High Lysine GM Maize Withdrawn, Safety Concerns

Institute of Science in Society
ISIS Press Release 11/11/09

High Lysine GM Maize Withdrawn, Safety Concerns

A much touted second generation “nutritionally enhanced” GM
crop bites the dust, as company fails to address serious
health concerns; but don’t suppose that regulation will
triumph Dr. Mae-Wan Ho and Prof. Peter Saunders

Monsanto withdraws maize from regulatory approval citing
commercial reasons

In a dramatic move, Monsanto has withdrawn its genetically
modified (GM) maize, LY038 from commercial approval in
Europe after safety concerns prompted the European Food
Safety Authority (EFSA) to request further evidence from the
company [1].

At the end of April 2009, two letters were sent to EFSA by
Monsanto's European subsidiary company Renessen, withdrawing
applications originally submitted in 2005 [2]. The whole
episode was shrouded in secrecy before being uncovered by
Dr. Brian John of GM-Free Cymru. There has been no
mainstream press report, and no record on the EFSA website.
Not only LY038, but also the stacked variety LY038 x MON810
- derived from a cross between LY038 and another GM variety
MON810 - has been withdrawn. MON810 is currently banned in
many countries in Europe [3] Europe Holds the Key to a GM-
Free World, 5th Conference of GM-Free Regions, Food &
Democracy ( SiS 43), and has its own hazards [4-6] ( GM
Maize Disturbs Immune System of Young and Old Mice , GM
Maize Reduces Fertility & Deregulates Genes in Mice , SiS
41; MON810 Genome Rearranged Again , SiS 39).

The GM maize LY038, modified to produce high levels of the
amino acid lysine, was deregulated in the United States,
despite our protest [7] ( Why Not Transgenic High Lysine
Maize , SiS 29); and subsequently approved as safe to eat in
Canada, Japan, S. Korea, the Philippines and Australia/New
Zealand in 2006-7 . It belongs to the much touted “second
generation”, “nutritionally enhanced” GM crops that are
supposed to benefit consumers, but are insidious health
risks instead [8] ( GM Crops and Microbes for Health or
Public Health Hazards? SiS 32).

In its letter to the EFSA, Renessen Europe stated that
"conducting further studies ... can no longer be justified,
in view of the additional costs involved and the reduced
commercial interest in this product."
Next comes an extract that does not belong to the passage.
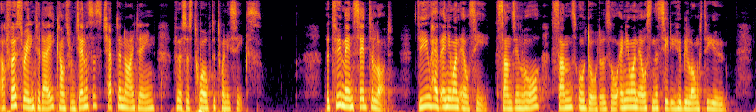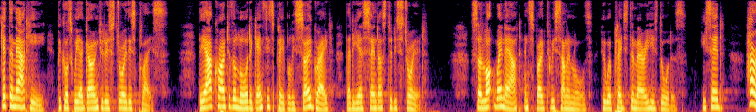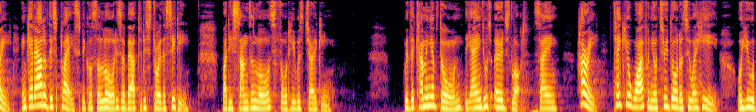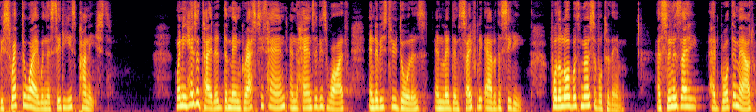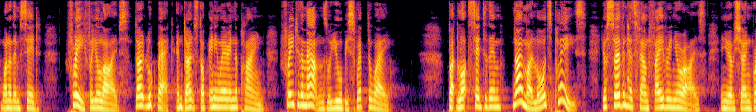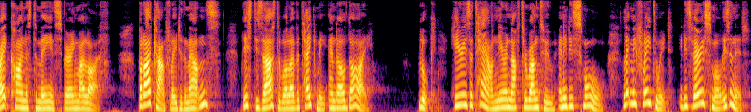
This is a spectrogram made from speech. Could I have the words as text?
Our first reading today comes from Genesis chapter 19, verses 12 to 26. The two men said to Lot, Do you have anyone else here, sons in law, sons or daughters, or anyone else in the city who belongs to you? Get them out here, because we are going to destroy this place. The outcry to the Lord against his people is so great that he has sent us to destroy it. So Lot went out and spoke to his son in laws, who were pledged to marry his daughters. He said, Hurry and get out of this place, because the Lord is about to destroy the city. But his sons in laws thought he was joking. With the coming of dawn, the angels urged Lot, saying, Hurry, take your wife and your two daughters who are here, or you will be swept away when the city is punished. When he hesitated, the men grasped his hand and the hands of his wife and of his two daughters and led them safely out of the city, for the Lord was merciful to them. As soon as they had brought them out, one of them said, Flee for your lives. Don't look back and don't stop anywhere in the plain. Flee to the mountains or you will be swept away. But Lot said to them, No, my lords, please. Your servant has found favor in your eyes, and you have shown great kindness to me in sparing my life. But I can't flee to the mountains. This disaster will overtake me, and I'll die. Look, here is a town near enough to run to, and it is small. Let me flee to it. It is very small, isn't it?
Scientists cite safety

The high lysine maize was also submitted to Food Standards
Australia New Zealand (FSANZ) in 2004 and approved as safe
for human consumption in December 2007, despite strong
scientific objections from the Centre for Integrated
Research in Biosafety (INBI) at Canterbury University,
Christchurch, in New Zealand [9, 10]. Among the issues
raised were risks of cancer, diabetes and Alzheimer's

FSANZ maintains there is no safety issue with LY038, and
that it was withdrawn from Europe purely for commercial

Monsanto spokesman Jonathan Ramsay said [1] “changes in the
overall corn market” were among the factors resulting “in a
shift of the overall value to customers of this product at
this time.”

Geneticist Dr. Jack Heinemann, an associate professor at
Canterbury University and director of INBI, believes it was
a tactical, rather than purely commercial withdrawal on
Monsanto's part, and demands to know why FSANZ still
considers it would be safe for “Kiwis” to eat the maize [1].

“Personally, I don't believe the withdrawal of LY038 was for
economic reasons,” Heinemann said. “Monsanto estimated the
street value of LY038 was going to be US$1 billion a year.
Do we really believe that a market of US$1bn a year is too
small for Monsanto? I don't. The European Food Safety
Authority requested more safety data from Monsanto.”

Heinemann also indicated that from comments released to him,
it appears that Finland

for example, was not satisfied with either the number or the
quality of animal-feeding studies, and Malta voted to reject
the maize on the basis of the INBI submission, “the same
science that FSANZ attempted to bury down here.”